Association of MAOA and HTTLPR genetic variants, trauma, resilience, and psychosocial outcomes in Syrian refugee youth

CHRISTOPHER J. CLUKAY1,2, RANA DAJANI3, DIMA HAMADMAD4, KRISTIN HADFIELD5, CATHERINE PANTER-BRICK6 and CONNIE J. MULLIGAN1,2.

1Anthropology, University of Florida, 2Genetics Institute, University of Florida, 3Biology and Biotechnology, Hashemite University, 4Taghyeer Foundation, Taghyeer Foundation, 5School of Biological and Chemical Sciences, Queen Mary University of London, 6Anthropology, Yale University

March 28, 2019 , CC Room 26 C Add to calendar

Genetic influences on responses to psychosocial stress and trauma is a topic of great import. For refugee populations, the impact of stressful adversity on their health and development is particularly important to understand. The MAOA gene and HTTLPR region of the serotonin transporter gene (HTT), in association with childhood adversity, have been previously linked to aggressive behavior and depression, respectively. However, few studies have examined the combined effect of genetic variants and protective factors, such as resilience, on response to trauma exposure.

We tested Syrian refugees for associations between trauma exposure, resilience, genetic variants, and six measures of psychosocial stress and mental health. Data were collected from a cohort of 399 Syrian adolescents (ages 12 -18), forcibly displaced to Jordan as a result of the ongoing war. Buccal swabs, sociodemographic data, and mental health measures were collected over three time points (baseline, ~10 weeks, ~52 weeks). Levels of resilience that captured individual, interpersonal, and social resources were measured for a subset of the sample (n = 320). Using multilevel modeling, MAOA exhibited a direct effect on scores on the Perceived Stress Scale (PSS) (p = 8.6 x 10-4) in males only. However, when resilience was added to the model, the associations of MAOA and trauma with PSS were attenuated, suggesting the importance of resilience above other factors. No associations with any of the six psychosocial measures were found with HTTLPR. This work highlights the value of longitudinal research that integrates genetic and self-reported data on psychosocial health and resilience.
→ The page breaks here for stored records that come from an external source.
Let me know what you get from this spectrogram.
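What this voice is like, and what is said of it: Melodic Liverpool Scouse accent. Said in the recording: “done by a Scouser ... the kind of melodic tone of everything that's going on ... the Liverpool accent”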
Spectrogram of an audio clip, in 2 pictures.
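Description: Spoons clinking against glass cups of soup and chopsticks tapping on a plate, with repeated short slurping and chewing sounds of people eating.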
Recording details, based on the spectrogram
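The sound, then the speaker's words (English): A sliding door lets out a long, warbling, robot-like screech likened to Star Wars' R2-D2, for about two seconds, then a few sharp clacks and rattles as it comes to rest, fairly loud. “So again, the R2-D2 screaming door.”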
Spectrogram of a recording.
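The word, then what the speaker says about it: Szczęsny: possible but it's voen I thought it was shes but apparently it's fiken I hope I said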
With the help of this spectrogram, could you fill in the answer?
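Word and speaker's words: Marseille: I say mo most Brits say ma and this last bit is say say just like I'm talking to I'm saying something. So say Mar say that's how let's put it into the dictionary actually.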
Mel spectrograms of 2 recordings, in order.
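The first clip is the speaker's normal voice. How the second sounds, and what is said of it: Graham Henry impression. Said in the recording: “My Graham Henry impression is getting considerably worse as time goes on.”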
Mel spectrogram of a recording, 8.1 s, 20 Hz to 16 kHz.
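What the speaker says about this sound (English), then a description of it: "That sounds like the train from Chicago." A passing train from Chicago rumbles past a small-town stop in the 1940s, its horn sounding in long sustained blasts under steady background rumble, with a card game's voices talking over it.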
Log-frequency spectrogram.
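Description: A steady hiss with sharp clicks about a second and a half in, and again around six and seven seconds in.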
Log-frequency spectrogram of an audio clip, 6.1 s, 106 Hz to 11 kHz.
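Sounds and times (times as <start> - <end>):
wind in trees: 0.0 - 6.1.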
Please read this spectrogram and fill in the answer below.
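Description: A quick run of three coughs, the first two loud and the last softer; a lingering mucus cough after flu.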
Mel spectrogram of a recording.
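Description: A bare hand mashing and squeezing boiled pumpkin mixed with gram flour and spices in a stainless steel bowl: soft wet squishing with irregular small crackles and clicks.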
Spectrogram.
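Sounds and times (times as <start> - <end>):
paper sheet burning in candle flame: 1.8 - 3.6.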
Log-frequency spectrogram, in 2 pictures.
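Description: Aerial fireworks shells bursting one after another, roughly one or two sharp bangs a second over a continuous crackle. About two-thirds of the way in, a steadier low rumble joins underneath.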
Funded by University of Florida, Elrha’s Research for Health in Humanitarian Crises (R2HC) Programme (Wellcome Trust and UK Government), National Science Foundation Graduate Research Fellowship (DGE-1315138 and DGE-1842473).